During the late seventies, Dr. Panossian met with his friend, Dr. Stepan Simonian, in UCLA. They discussed the idea of a worldwide Armenian scientific organization to which Simonian expressed his great excitement. Panossian also presented the concept to the late Professor George Adomian who was a well-known mathematician and professor at the University of Georgia, in Atlanta. Panossian was further encouraged by the Professor’s enthusiasm. Upon this, Dr. Panossian and his wife Ani compiled a list of engineers and scientists from all around the world. They sent letters expressing the intent of forming an all Armenian engineering and scientific organization and received numerous positive responses but, of course, not without some negative ones as well.

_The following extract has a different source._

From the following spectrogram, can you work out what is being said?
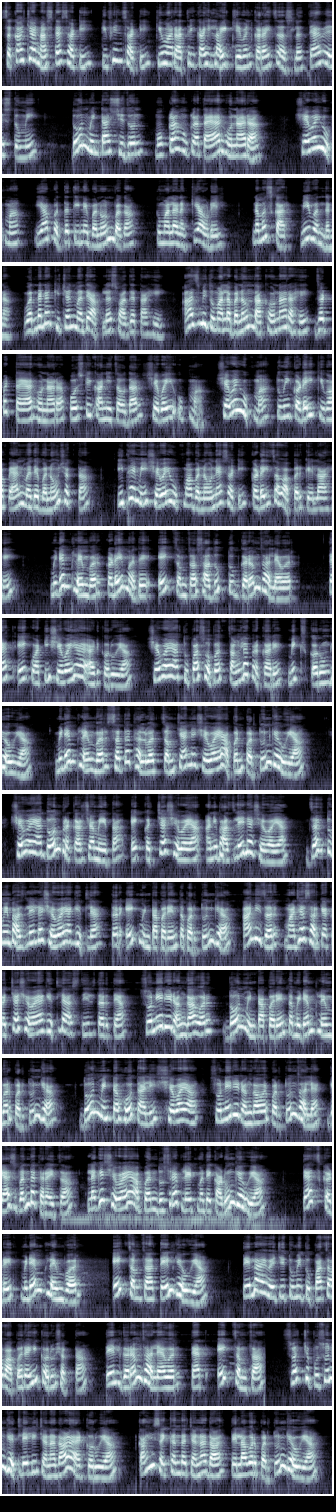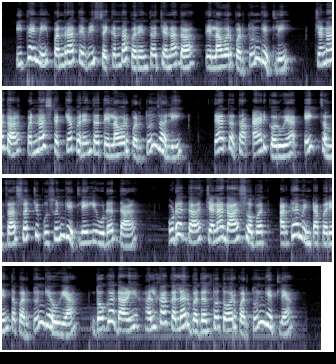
सकाळच्या नाश्त्यासाठी टिफिनसाठी किंवा रात्री काही लाइट जेवण करायचं असलं त्यावेळेस तुम्ही दोन मिनटात शिजून मोकळा मोकळा तयार होणारा शेवई उपमा या पद्धतीने बनवून बघा. तुम्हाला नक्की आवडेल. नमस्कार मी वंदना. वंदना किचनमध्ये आपलं स्वागत आहे. आज मी तुम्हाला बनवून दाखवणार आहे झटपट तयार होणारा पौष्टिक आणि चवदार शेवई उपमा. शेवई उपमा तुम्ही कढई किंवा पॅनमध्ये बनवू शकता. इथे मी शेवई उपमा बनवण्यासाठी कढईचा वापर केला आहे. मिडियम फ्लेमवर कढईमध्ये एक चमचा साजूक तूप गरम झाल्यावर त्यात एक वाटी शेवया ॲड करूया. शेवया तुपासोबत चांगल्या प्रकारे मिक्स करून घेऊया. मिडियम फ्लेमवर सतत हलवत चमच्याने शेवया आपण परतून घेऊया. शेवया दोन प्रकारच्या मिळतात एक कच्च्या शेवया आणि भाजलेल्या शेवया. जर तुम्ही भाजलेल्या शेवया घेतल्या तर एक मिनटापर्यंत परतून घ्या. आणि जर माझ्यासारख्या कच्च्या शेवया घेतल्या असतील तर त्या सोनेरी रंगावर दोन मिनटापर्यंत मिडियम फ्लेमवर परतून घ्या. दोन मिनटं होत आली शेवया सोनेरी रंगावर परतून झाल्या. गॅस बंद करायचा. लगेच शेवया आपण दुसऱ्या प्लेटमध्ये काढून घेऊया. त्याच कडेत मिडियम फ्लेमवर एक चमचा तेल घेऊया. तेलाऐवजी तुम्ही तुपाचा वापरही करू शकता. तेल गरम झाल्यावर त्यात एक चमचा स्वच्छ पुसून घेतलेली चना डाळ ॲड करूया. काही सेकंद चना डाळ तेलावर परतून घेऊया. इथे मी पंधरा ते वीस सेकंदापर्यंत चना डाळ तेलावर परतून घेतली. चना डाळ पन्नास टक्क्यापर्यंत तेलावर परतून झाली. त्यात आता ॲड करूया एक चमचा स्वच्छ पुसून घेतलेली उडद डाळ. उडद डाळ चना डाळसोबत अर्ध्या मिनटापर्यंत परतून घेऊया. दोघं डाळी हलका कलर बदलतो तोवर परतून घेतल्या.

During one of Professor Adomian’s visits to Los Angeles, Panossian with the help of Stepan Simonian and Misak Apelian contacted nearly 40 Armenian engineers and scientists and organized the first and official founding meeting on June 30, 1983. The founding meeting was held in the Castaways restaurant in Burbank and was attended by 23 people, they are:

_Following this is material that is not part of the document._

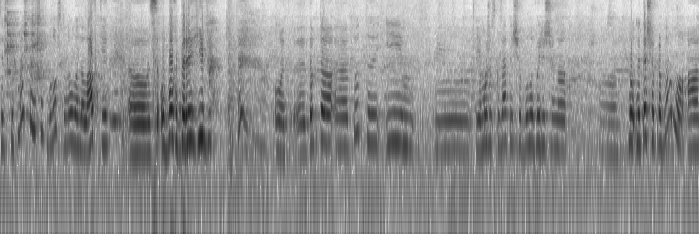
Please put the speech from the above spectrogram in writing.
сільських мешканців було встановлено лавки з обох берегів. От. Тобто тут і я можу сказати, що було вирішено ну, не те, що проблему, а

Hagop Panossian, Stepan Simonian, Misak Apelian, Khachig Demirjian, Raffi Ohanian, Hrair Jabaghchourian, Varoujan Demirjian, Emil Maghakian, Robert Hartounian, Zaven Guiragossian, Asadour Hadjian, Zohrab Bedrossian, Abraham Bouyadjian, Varoujan Bedoyan, Hagop Bedikian, Alex Grigorian, Harutiun Surmenian, Ara Chutjian, Souren Bouickians, George Adomian, Ed Boyajian, George Mutafian and Vanagan Tatevosian.
The actual name “Armenian Engineers & Scientists of America” was coined at a later time during one of the succeeding meetings of the organization.
Later, in 1984, Panossian appointed an organizing committee consisting of Asadour Hadjian, Dr. Alex Grigorian, Misak Apelian, Dr. Stepan Simonian and Dr. Panossian himself. The organizing committee was tasked to develop the bylaws, obtain an official nonprofit status and organize the operating structure of AESA overall. Dr. Ara Chutjian, Harutiun Surmenian and Hagop Bedikian later joined the committee. The committee used the bylaws of the American Physical Society as a template, made some modifications to them and established a set of bylaws for AESA.